New rules for debt collectors could mean increased protections for consumers, but why are consumer advocacy groups and debt collection agencies both unhappy about the new proposed regulations?
Last month the Consumer Financial Protection Bureau (CFPB), a federal agency created to help ensure that financial institutions such as banks, credit card companies, and debt collectors did not abuse or harass consumers, issued a Notice of Proposed Rule-making (NPRM) to implement the Fair Debt Collection Practices Act (FDCPA). Just to review, the FDCPA was enacted in 1977; before personal computers, cell phones, e-mail, text messaging, and social media. So while it still provides some basic protections for consumers, it fails to take into account all the new technology that debt collectors can now use to harass and annoy people into paying a bill.
Harassing Cell Phone Calls
Under the current FDCPA, a debt collector is prohibited from allowing a consumers telephone to ring continuously in order to annoy them. However, what does this actually mean? The Act provides no clear language about how many times the phone can ring or how often a debt collector can call. When the FDCPA was enacted a debt collector might have placed a phone call to a person's home telephone during business hours (when they were likely at work or busy caring for the children) and left a message on the answering machine. This might not have been considered annoying. But today, with nearly 70% of the population carrying cell phones, calls during business hours, while people are busy with work and family, can be quite annoying.
That is why the law needs to be updated. Under the current law, when a consumer files a lawsuit against a collector for allowing a telephone to ring continuously, it is up to the judge to determine what constitutes ‘continuous ringing'. The new rule would take this decision partially out of judges' hands by specifying that a debt collector may call no more than seven times in a week. If the collector speaks with the consumer during one of those calls, they would then have to wait seven days before calling again. There is still no clarification about how many times a debt collector can let a phone ring before it is considered continuous ringing with the intent to annoy, but we all know what that red button on our cell phones is for.
Using “New” Technology
Social media, e-mail, computers, and text messaging may not be new, but as far as the FDCPA is concerned, they might was well be non-existent.

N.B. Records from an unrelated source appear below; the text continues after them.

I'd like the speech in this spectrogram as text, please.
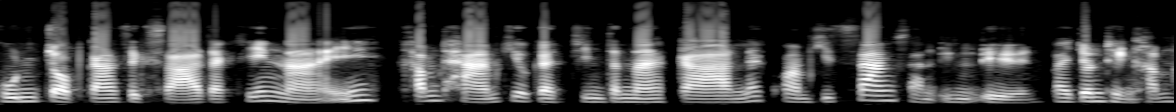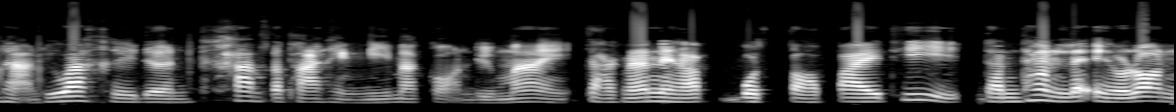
คุณจบการศึกษาจากที่ไหนคำถามเกี่ยวกับจินตนาการและความคิดสร้างสรรค์อื่น ๆ ไปจนถึงคำถามที่ว่าเคยเดินข้ามสะพานแห่งนี้มาก่อนหรือไม่ จากนั้นนะครับบทต่อไปที่ดันทันและเอรอน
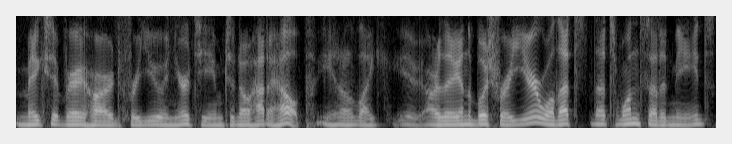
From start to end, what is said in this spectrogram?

This means that the Act may not prevent consumer abuse and harassment by a debt collector as long as he or she uses this “new” technology. For example, the Act specifies that a collector may not call you before 8:00 a.m. or after 9:00 p.m., but can they send you a text in the middle of the night? And how many times can they e-mail you? Can they text or e-mail you?
The new law is expected to allow debt collectors to communicate with consumers via text and e-mail, which may be exciting for collection agencies, but can give consumers some pause. While many of us may prefer communications from family, friends, and companies with whom we do business come in a digital form, most of us want the bill collectors to remain in the last century where landlines and letters are the preferred method of communication.